→ **Data records**
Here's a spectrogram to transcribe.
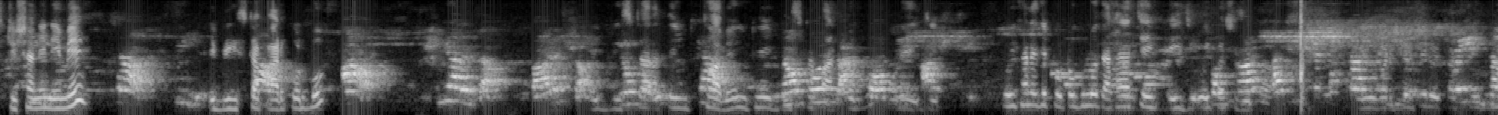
স্টেশনে নেমে এই ব্রিজটা পার করব। এই ব্রিজটাতে উঠতে হবে উঠে এই ব্রিজটা পার করব করে এই যে ওইখানে যে টোটোগুলো দেখা যাচ্ছে এই- যে ওই পাশে যেতে হবে এই ওভারব্রিজের ওই পাশে গিয়ে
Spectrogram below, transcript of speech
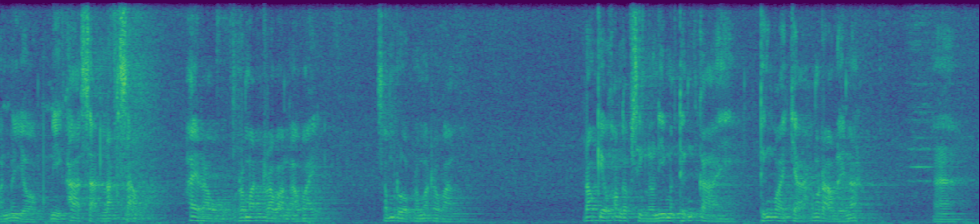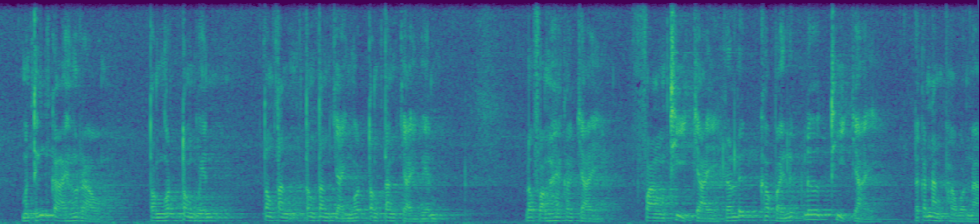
มันไม่ยอม นี่ฆ่าสัตว์ลักทรัพย์ ให้เราระมัดระวังเอาไว้สำรวมระมัดระวัง เราเกี่ยวข้องกับสิ่งเหล่านี้มันถึงกายถึงวาจาของเราเลยนะอ่ามันถึงกายของเรา ต้องงดต้องเว้นต้องตั้งต้องตั้งใจงดต้องตั้งใจเว้น เราฟังให้เข้าใจ ฟังที่ใจระลึกเข้าไปลึกๆที่ใจ แล้วก็นั่งภาวนา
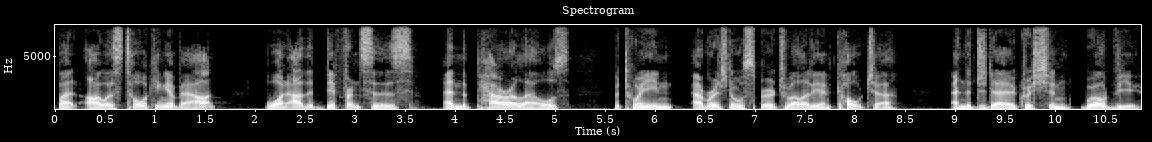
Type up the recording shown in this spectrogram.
but I was talking about what are the differences and the parallels between Aboriginal spirituality and culture and the Judeo Christian worldview.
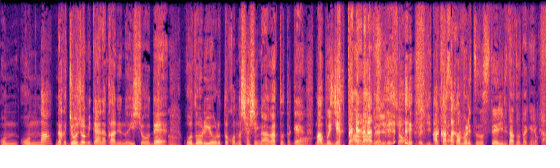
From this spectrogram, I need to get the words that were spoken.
女？なんかジョジョみたいな感じの衣装で、うん踊り寄るとこの写真が上がっとったけん、うんまあ無事やったやな無事でしょう。無事でしょう。赤坂ブリッツのステージに立っとったけんよ。かっ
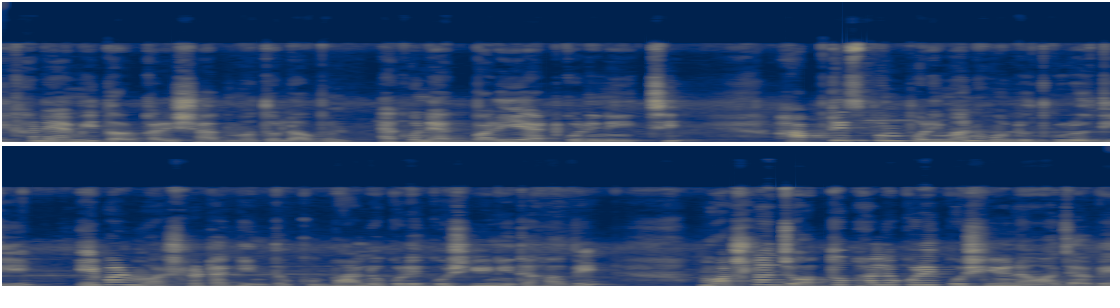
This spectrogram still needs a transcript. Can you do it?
এখানে আমি তরকারির স্বাদ মতো লবণ এখন একবারই অ্যাড করে নিচ্ছি। হাফ টিস্পুন পরিমাণ হলুদ গুঁড়ো দিয়ে এবার মশলাটা কিন্তু খুব ভালো করে কষিয়ে নিতে হবে। মশলা যত ভালো করে কষিয়ে নেওয়া যাবে,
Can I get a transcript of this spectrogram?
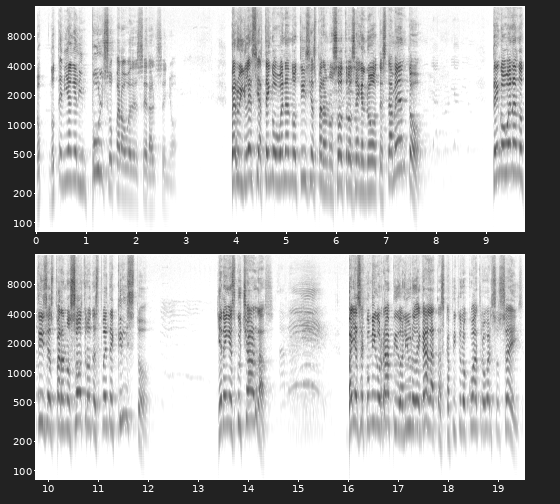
No, no tenían el impulso para obedecer al Señor. Pero iglesia, tengo buenas noticias para nosotros en el Nuevo Testamento. Tengo buenas noticias para nosotros después de Cristo. ¿Quieren escucharlas? Váyase conmigo rápido al libro de Gálatas, capítulo 4, verso 6.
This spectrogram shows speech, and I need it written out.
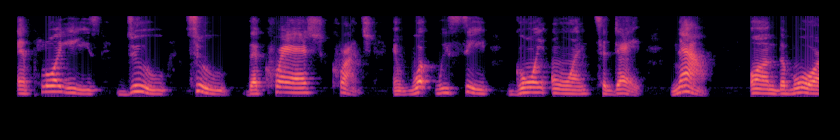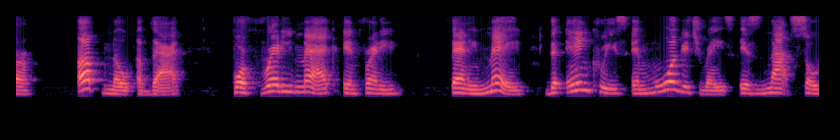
employees due to the crash crunch. And what we see going on today. Now, on the more up note of that, for Freddie Mac and Freddie Fannie Mae, the increase in mortgage rates is not so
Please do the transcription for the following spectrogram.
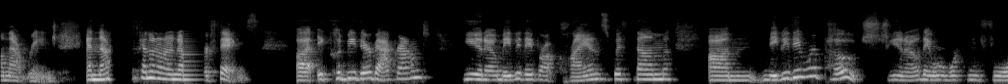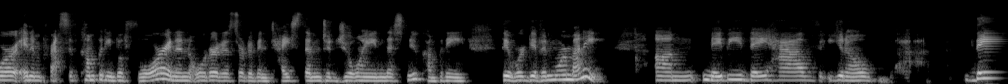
on that range. And that's dependent on a number of things. Uh, it could be their background. You know, maybe they brought clients with them. Um, maybe they were poached. You know, they were working for an impressive company before, and in order to sort of entice them to join this new company, they were given more money. Um, maybe they have, you know, they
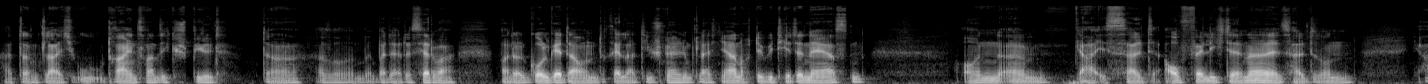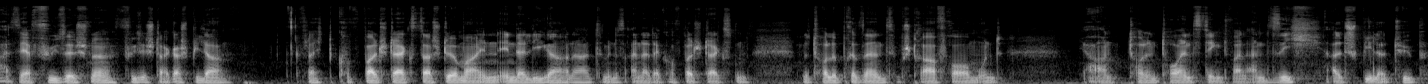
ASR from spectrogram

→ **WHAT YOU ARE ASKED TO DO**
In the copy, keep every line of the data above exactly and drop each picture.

→ **OUTPUT FOR THIS EXERCISE**
Here's a spectrogram to transcribe.
স্টেশনে নেমে এই ব্রিজটা পার করব। এই ব্রিজটাতে উঠতে হবে উঠে এই ব্রিজটা পার করব করে এই যে ওইখানে যে টোটোগুলো দেখা যাচ্ছে এই- যে ওই পাশে যেতে হবে এই ওভারব্রিজের ওই পাশে গিয়ে
Spectrogram below, transcript of speech
มันไม่ยอม นี่ฆ่าสัตว์ลักทรัพย์ ให้เราระมัดระวังเอาไว้สำรวมระมัดระวัง เราเกี่ยวข้องกับสิ่งเหล่านี้มันถึงกายถึงวาจาของเราเลยนะอ่ามันถึงกายของเรา ต้องงดต้องเว้นต้องตั้งต้องตั้งใจงดต้องตั้งใจเว้น เราฟังให้เข้าใจ ฟังที่ใจระลึกเข้าไปลึกๆที่ใจ แล้วก็นั่งภาวนา
Type up the recording shown in this spectrogram.
but I was talking about what are the differences and the parallels between Aboriginal spirituality and culture and the Judeo Christian worldview.
From this spectrogram, I need to get the words that were spoken.
女？なんかジョジョみたいな感じの衣装で、うん踊り寄るとこの写真が上がっとったけん、うんまあ無事やったやな無事でしょう。無事でしょう。赤坂ブリッツのステージに立っとったけんよ。かっ
This spectrogram still needs a transcript. Can you do it?
এখানে আমি তরকারির স্বাদ মতো লবণ এখন একবারই অ্যাড করে নিচ্ছি। হাফ টিস্পুন পরিমাণ হলুদ গুঁড়ো দিয়ে এবার মশলাটা কিন্তু খুব ভালো করে কষিয়ে নিতে হবে। মশলা যত ভালো করে কষিয়ে নেওয়া যাবে,
Can I get a transcript of this spectrogram?
No, no tenían el impulso para obedecer al Señor. Pero iglesia, tengo buenas noticias para nosotros en el Nuevo Testamento. Tengo buenas noticias para nosotros después de Cristo. ¿Quieren escucharlas? Váyase conmigo rápido al libro de Gálatas, capítulo 4, verso 6.
This spectrogram shows speech, and I need it written out.
employees due to the crash crunch. And what we see going on today. Now, on the more up note of that, for Freddie Mac and Freddie Fannie Mae, the increase in mortgage rates is not so
Please do the transcription for the following spectrogram.
on that range. And that's dependent on a number of things. Uh, it could be their background. You know, maybe they brought clients with them. Um, maybe they were poached. You know, they were working for an impressive company before, and in order to sort of entice them to join this new company, they were given more money. Um, maybe they have, you know, they
ASR from spectrogram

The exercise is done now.